Most teachers and schools already have light-touch indicators, implicitly or explicitly, for the harder-to-measure components of foundational learning. It is entirely feasible to monitor these and manage them well at school, district, and national levels through a combination of self-reporting, and school inspections. These data will present challenges for reliable comparison globally, as do the prevailing normative quantitative approaches. The politics of education measurement are too complex to do any justice here but the education sector would benefit from a critical discussion on different indicator paradigms, the guidance they may offer for global governance and national governments, and the opportunity they offer for advocacy and accountability. It would also be helpful for this global debate to see more meta-evaluation critical research of the systemic outcomes of USAID’s decade-long focus on promoting FNL in recipient countries.

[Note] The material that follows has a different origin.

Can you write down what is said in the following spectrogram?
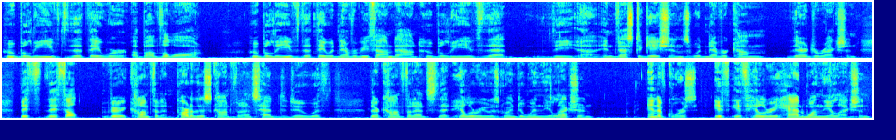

Fourth, the mandate of global agreements is important; unilateral changes, whether tactical or implicit, undermine the principles of international collaboration and global governance. Global organisations also need to respond to what nations, particularly those facing crises, define as their own priorities; it would be an overreach to impose priorities or override national ambitions.69 The role of global governance is to balance and calibrate what international education aid commits to providing and what countries feel compelled themselves to achieve.
The SDGs propose a radical set of propositions; they are not a wish list from the Global South to the Global North. They challenge all national governments on their democratic mandate; they challenge global geopolitics and the terms of world trade and; they challenge mutual accountabilities around international collaboration and international aid. The SDGs enjoy legitimacy because the UN, however flawed, is the only globally representative body there is. SDG 4 has added legitimacy because it was exemplary in its inclusive, consultative process.

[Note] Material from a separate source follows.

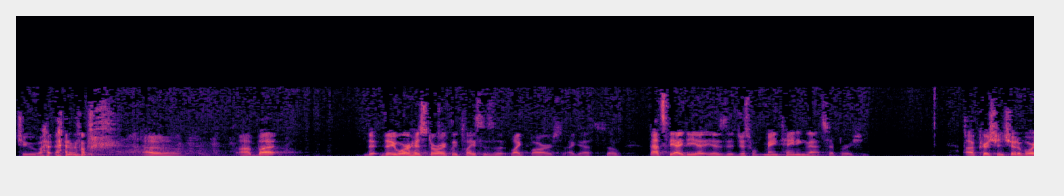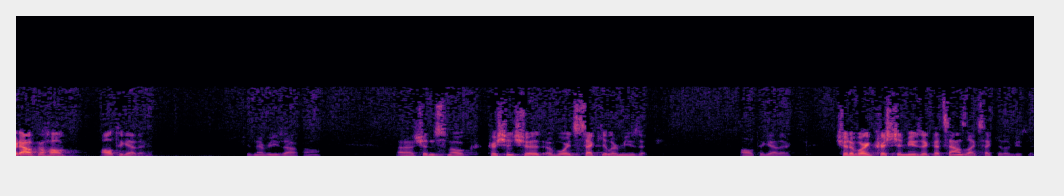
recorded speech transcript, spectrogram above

My quibble with crisis talk is not because I wish to detract in any way from the urgency of teaching children to read by the end of primary school; it is because I find Roitman profound on how crises create blind spots in our thinking and that these enable particular ideas, actors, and actions while obscuring others. Girin’s contextual frame for his narrative foregrounds decision-makers rather than teachers; FLN rather than foundational learning; primary education rather than pre-school or secondary education; time-bound interventions rather than systems; NPM rather than participatory management or social accountability; and fiscal restraints rather than redistributive stimuli. These, like what you call a crisis and what you do not, are political choices.

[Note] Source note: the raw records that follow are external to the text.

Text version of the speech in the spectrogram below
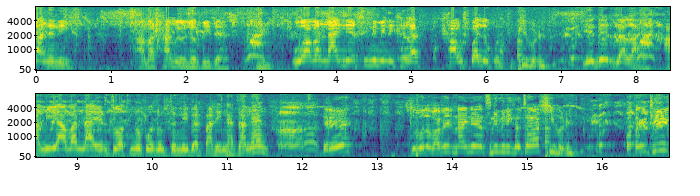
জানেনই আমার স্বামী হইল বিদেশ। ও আমার নাই নিয়ে সিনেমিনি খেলার সাহস পাইলো কোন থেকে? এদের জ্বালায় আমি আমার নায়ের যত্ন পর্যন্ত নিবার পারি না জানেন? কে রে? তুই বলে ভাবির নাই নিয়ে সিনেমিনি খেলছাস? কথা কি ঠিক?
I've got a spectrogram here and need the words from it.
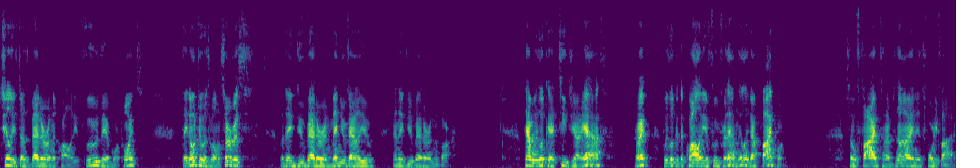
Chili's does better in the quality of food, they have more points. They don't do as well in service, but they do better in menu value and they do better in the bar. Now, we look at TGIF, right? If we look at the quality of food for them, they only got five points. So 5 times 9 is 45.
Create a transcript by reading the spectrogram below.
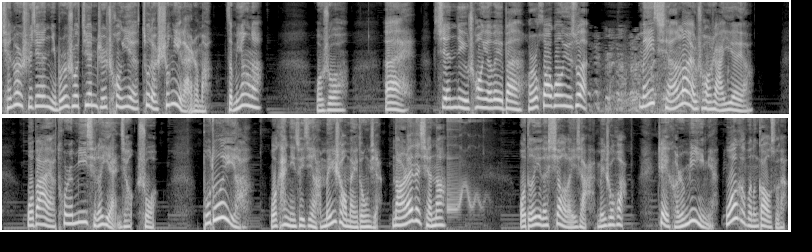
前段时间你不是说兼职创业做点生意来着吗？怎么样了？我说，哎，先帝创业未半，而花光预算，没钱了还创啥业呀？我爸呀突然眯起了眼睛说：“不对呀，我看你最近啊没少买东西，哪来的钱呢？”我得意的笑了一下，没说话。这可是秘密，我可不能告诉他。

Finally, if the world’s political and financial systems cannot deliver the sustainable development that everybody wants, and to which the SDGs aspire, the problem is about global capitalism, not about what people want. The last line of Girin’s compelling essay suggests that anyone who does not agree with what he says should recommend another way forward, provided it “retains contact with fiscal realities.” This suggests a there-is-no-alternative rationale for his narrative when many question precisely the “fiscal realities” to which he refers. I am sure Girin simply means “do the best with what you have,” but his last line implies two arguments he does not intend to make. The first, an austerity argument that children must learn to read by ten years-of-age because there will be no state money to teach them anything else after that, the second, a colonial argument that this is valid for children in LICs and especially sub-Saharan Africa—there are other ambitions for children in the Global North.
Rushdie was only half-right that “the only people who see the whole picture are the ones who step out of the frame.” He omits to mention they will find themselves in another picture inside another frame, which is precisely why “reading the world not just the word” and receiving a quality education matter so much.